Type out all the records word for word. Any pictures are to be left out.
══════════
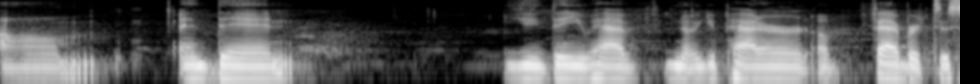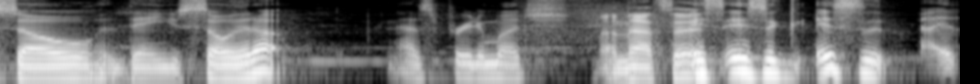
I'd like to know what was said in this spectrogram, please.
um, and then you then you have you know your pattern of fabric to sew, and then you sew it up. That's pretty much And that's it. it's it's a it's a I-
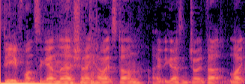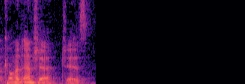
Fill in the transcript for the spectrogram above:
Steve, once again there, showing how it's done. I hope you guys enjoyed that. Like, comment, and share. Cheers.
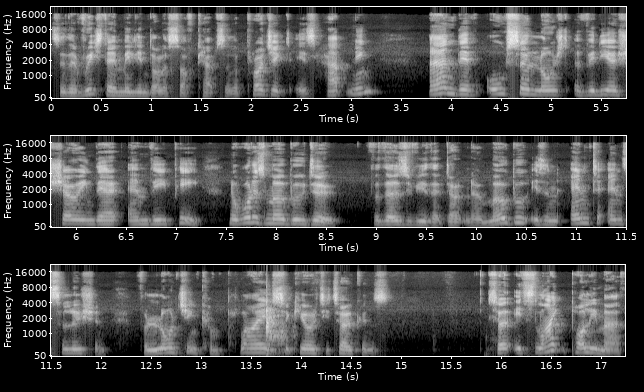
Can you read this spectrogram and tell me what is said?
So they've reached their million dollar soft cap. So the project is happening. And they've also launched a video showing their MVP. Now, what does Mobu do? For those of you that don't know, Mobu is an end-to-end -end solution for launching compliant security tokens. So it's like Polymath,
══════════
▸ COMPLETED EXERCISE
I'd like to know what was said in this spectrogram, please.
um, and then you then you have you know your pattern of fabric to sew, and then you sew it up. That's pretty much And that's it. it's it's a it's a I-
Fill in the transcript for the spectrogram above:
Steve, once again there, showing how it's done. I hope you guys enjoyed that. Like, comment, and share. Cheers.
Can you read this spectrogram and tell me what is said?
So they've reached their million dollar soft cap. So the project is happening. And they've also launched a video showing their MVP. Now, what does Mobu do? For those of you that don't know, Mobu is an end-to-end -end solution for launching compliant security tokens. So it's like Polymath,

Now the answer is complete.